The French state is debating if it should impose a draconian censorship law ahead of European parliamentary polls next year. The demand to regulate the speech of the French people came directly from President Emmanuel Macron.
It’s personal for Macron. During the 2017 election campaign, he was miffed by online rumors that he is gay and has an offshore bank account in the Bahamas.
The proposed law would allow the state to immediately halt publication of news it deems fake. It demands the social media giants implement procedures allowing users to flag what they decide is fake news and information. The law would also permit the state to yank disfavored news networks such as RT off the air during elections.
Britain now has a “fake news unit” and Italy has a “service” to report “false articles” to the European Union. Germany fines social networks up to 50 million euros, around $58 million dollars, for the crime of posting news the state decides is fake.

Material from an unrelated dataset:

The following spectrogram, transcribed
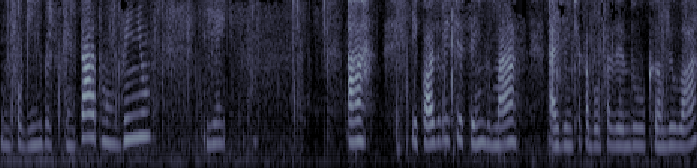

The latest effort in France follows the imposition of a police state in the wake of a number of terror attacks.
After the alleged “attack on democracy” by the Russians—an accusation revealed itself to be fake news—the US, Britain, France, and their corporate partners engaged in a concerted effort to denounce and block all news contrary to state manufactured narratives.
The French law will likely be used against all political opposition. The state emergency adopted after the 2015 attacks in Paris was used to put climate activists under house arrest during the Paris climate summit and harass thousands of innocent Muslims.
In the US, the state is pushing for laws and regulations controlling the flow of information during the midterm and 2020 elections. The House passed the National Defense Authorization Act for Fiscal Year 2018 by a vote of 334-81. It was signed into law by Obama. H.R. 5181 was established to find a “whole-government approach without the bureaucratic restrictions” to counter “foreign disinformation and manipulation,” which they believe threaten the world’s “security and stability,” writes Claire Bernish.
H.R. 5181 tasks the Secretary of State with coordinating the Secretary of Defense, the Director of National Intelligence, and the Broadcasting Board of Governors to “establish a Center for Information Analysis and Response,” which will pinpoint sources of disinformation, analyze data, and—in true dystopic manner—“develop and disseminate” “fact-based narratives” to counter effrontery propaganda.
Thanks to an ailing Constitution, we here in America can for now post our political viewpoints online. In incremental fashion, however, the state is dissolving the Bill of Rights and much of a heavily propagandized and indoctrinated public supports limiting or abolishing natural rights, which are considered dangerous.